In January 2014 Mullenweg became CEO of Automattic. Toni Schneider moved to work on new projects at Automattic. In the announcement Mullenweg joked “it’s obvious that no one in their twenties should run a company.”, and a few months later in May raised $160M in additional funding for the company, valuing the company at over a billion dollars, and WordPress was cited as powering “22 percent of the world’s top 10 million websites.”
In March 2007, Mullenweg was named #16 of the 50 most important people on the web by PC World, reportedly the youngest on the list. In October, Mullenweg acquired the Gravatar service and was rumored to have turned down a US$200 million offer to buy his company Automattic.
In 2008, Mullenweg received the Information Technology Innovator Award – presented by Temple University’s Fox School of Business and Management to those who have applied Information Technology to create new business opportunities.
In May 2009, Mullenweg was named an honorary patron of the University Philosophical Society for his contributions to information technology and culture. Mullenweg told USA Today that Automattic was profitable, had 35 employees, had gotten an office on Pier 38 in San Francisco, and had landed CNN as a client for WordPress.com.
In November 2009, WordPress was awarded the Overall Best Open Source CMS Award in the 2009 Open Source CMS Awards – marking a shift in the public perception of WordPress, from blog software to full-featured CMS. This award received over 12,000 nominations and more than 23,000 votes across five categories.
In December 2010, Mullenweg was awarded the Winner of the TechFellow Award in “Product Design and Marketing”.
In January 2011, Business Insider listed Mullenweg as #3 of their 30 Founders under 30 list for creating WordPress, the power behind many new startups.
In March 2011, Mullenweg was named one of the top 10 most influential people online for changing the face of the internet by Business Insider.
In October 2011, Mullenweg made Vanity Fair’s Next Establishment prestigious list of rising talents in tech, media, policy, and business.
In December 2011, Mullenweg was listed in Forbes 30 Under 30 for Social/Mobile for the impact he has made on the blogging world through open source.
In May 2012, Mullenweg was listed in Forbes’s Most Influential Angel Investors on AngelList.
In December 2012, Mullenweg was listed in 2012 Forbes’s 30 Under 30 in Media.
Mullenweg is a Dvorak Keyboard user and can type over 120wpm.
Mullenweg supports a number of philanthropic organizations including Archive.org, Electronic Frontier Foundation, Free Software Foundation, Long Now, and Innocence Project.
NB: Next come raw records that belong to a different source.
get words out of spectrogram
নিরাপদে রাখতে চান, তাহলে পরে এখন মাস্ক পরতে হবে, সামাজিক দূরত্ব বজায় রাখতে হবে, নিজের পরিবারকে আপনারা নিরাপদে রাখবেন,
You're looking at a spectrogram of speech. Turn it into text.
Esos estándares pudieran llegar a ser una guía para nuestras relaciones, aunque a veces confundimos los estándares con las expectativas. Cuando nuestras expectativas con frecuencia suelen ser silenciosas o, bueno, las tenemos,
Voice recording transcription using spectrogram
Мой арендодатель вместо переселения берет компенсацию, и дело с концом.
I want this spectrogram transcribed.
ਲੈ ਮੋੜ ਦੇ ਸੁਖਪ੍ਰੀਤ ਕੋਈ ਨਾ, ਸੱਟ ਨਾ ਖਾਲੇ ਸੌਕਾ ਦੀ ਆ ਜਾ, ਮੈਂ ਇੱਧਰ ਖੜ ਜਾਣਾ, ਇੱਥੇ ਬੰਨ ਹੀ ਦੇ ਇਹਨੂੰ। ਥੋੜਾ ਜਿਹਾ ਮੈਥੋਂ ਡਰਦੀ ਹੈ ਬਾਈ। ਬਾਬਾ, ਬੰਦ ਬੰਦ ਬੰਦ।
Mullenweg is also a member of The Well at the non-profit “Charity: Water” organization (with which he traveled to Ethiopia in February 2012) where he supports providing clean and safe drinking water to people in developing nations. For his 28th birthday he started a campaign which raised over $28,000 for the cause, and then over $44,000 for his 30th.
Mullenweg was a major supporter of The Bay Lights project, both as the first donor and later helping to finish the project with a second $1.5M donation.
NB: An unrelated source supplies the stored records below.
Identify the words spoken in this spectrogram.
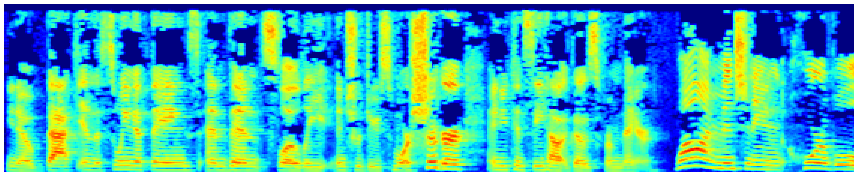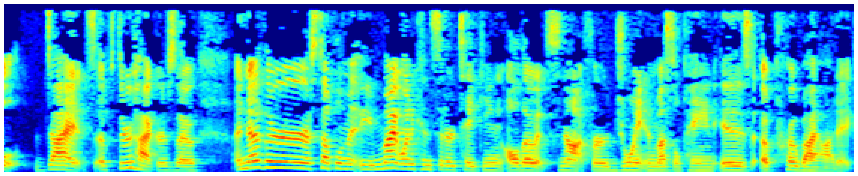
you know, back in the swing of things and then slowly introduce more sugar and you can see how it goes from there. While I'm mentioning horrible diets of through hikers though, another supplement that you might want to consider taking, although it's not for joint and muscle pain, is a probiotic.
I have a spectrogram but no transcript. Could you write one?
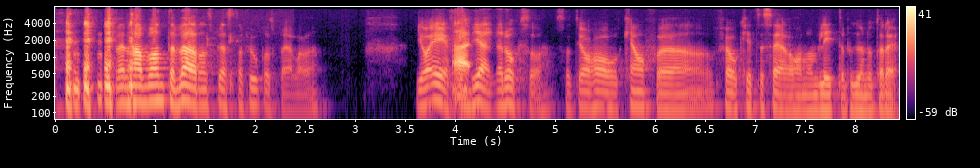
men han var inte världens bästa fotbollsspelare. Jag är från. Bjärred också. Så att jag har kanske får kritisera honom lite på grund av det.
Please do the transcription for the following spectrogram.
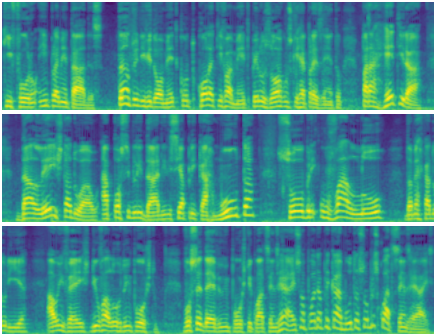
que foram implementadas tanto individualmente quanto coletivamente pelos órgãos que representam para retirar da lei estadual a possibilidade de se aplicar multa sobre o valor da mercadoria ao invés de o valor do imposto. Você deve um imposto de 400 reais, só pode aplicar multa sobre os 400 reais.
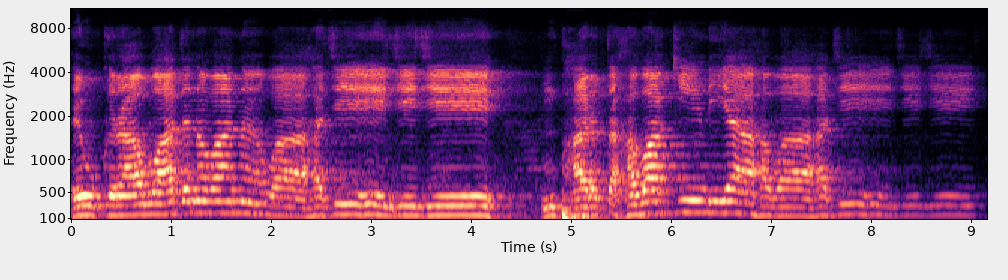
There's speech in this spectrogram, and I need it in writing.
हे उकरा वाद नवान वा हजे जी जी. भारत हवा की इंडिया हवा हजे जी जी.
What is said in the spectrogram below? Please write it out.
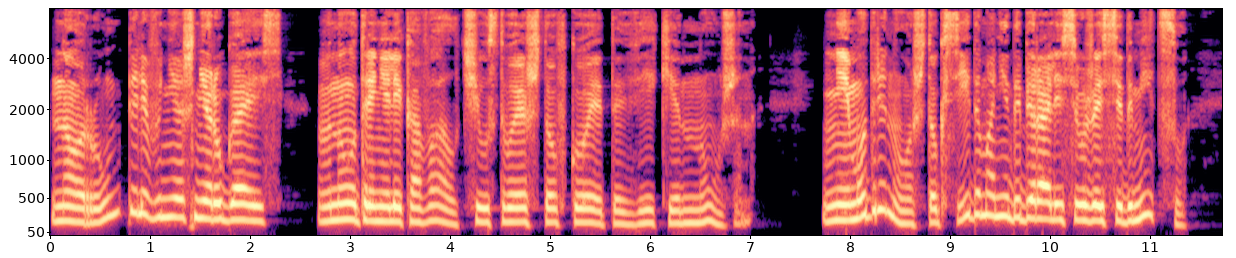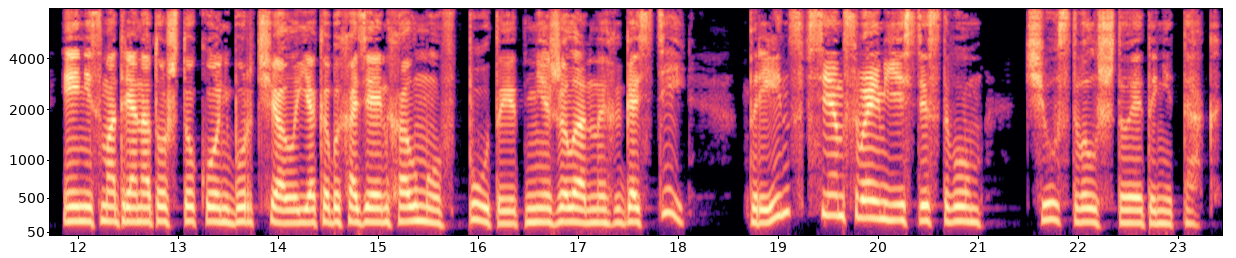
Но Румпель, внешне ругаясь, Внутренне ликовал, чувствуя, что в кои-то веки нужен. Не мудрено, что к Сидам они добирались уже седмицу, и, несмотря на то, что конь бурчал, якобы хозяин холмов путает нежеланных гостей, принц всем своим естеством чувствовал, что это не так.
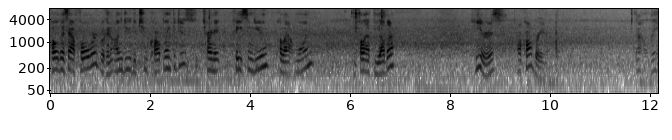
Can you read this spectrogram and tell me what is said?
Pull this out forward. We're going to undo the two carb linkages. Turn it facing you. Pull out one. And pull out the other. Here's our carburetor. Golly.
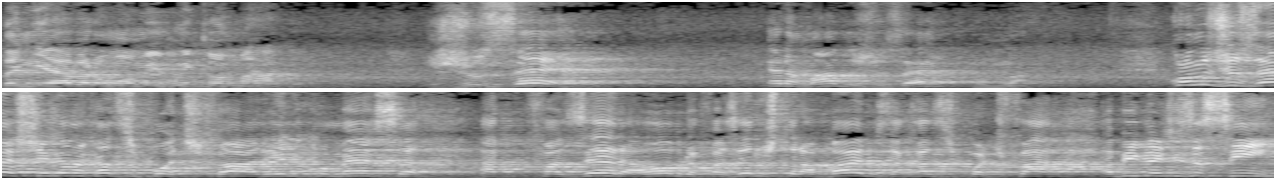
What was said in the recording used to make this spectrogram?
Daniel era um homem muito amado. José, era amado José? Vamos lá. Quando José chega na casa de Potifar e ele começa a fazer a obra, fazer os trabalhos da casa de Potifar, a Bíblia diz assim:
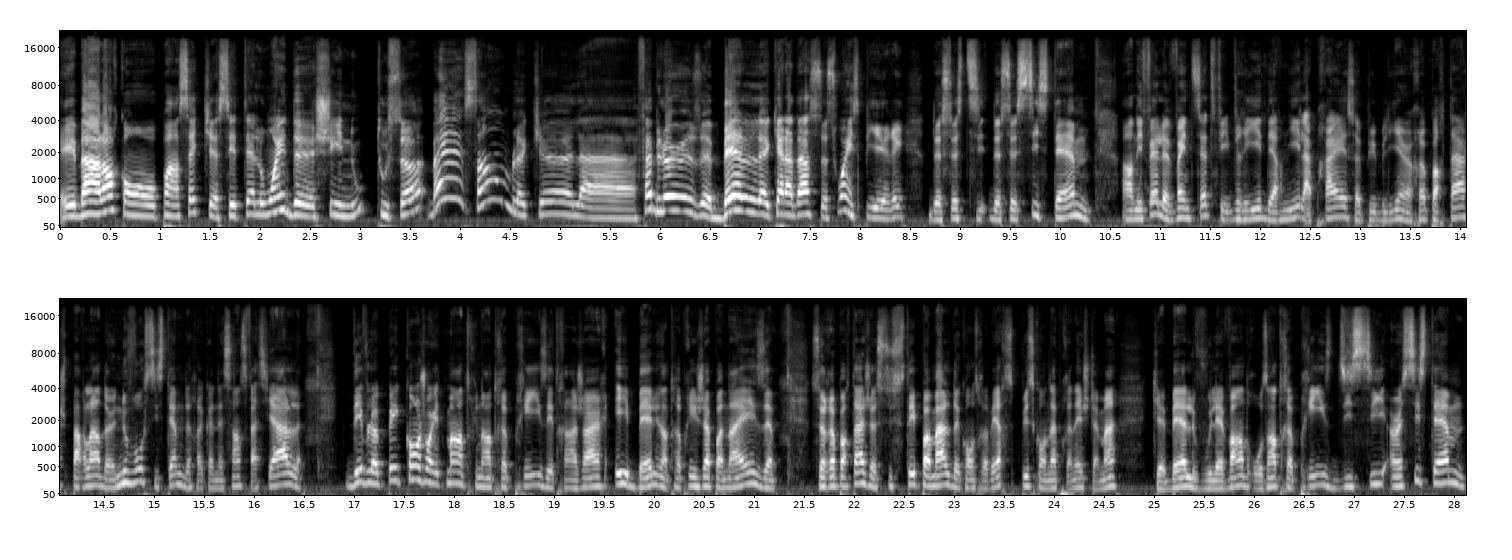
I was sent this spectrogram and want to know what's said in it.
Et ben alors qu'on pensait que c'était loin de chez nous, tout ça, ben semble que la fabuleuse Belle Canada se soit inspirée de ce, de ce système. En effet, le 27 février dernier, la presse a publié un reportage parlant d'un nouveau système de reconnaissance faciale développé conjointement entre une entreprise étrangère et Bell, une entreprise japonaise. Ce reportage a suscité pas mal de controverses puisqu'on apprenait justement que Bell voulait vendre aux entreprises d'ici un système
He is on the board of Grist.org, the founder/director of the WordPress Foundation, and is the only non-company high level sponsor of the Apache Software Foundation.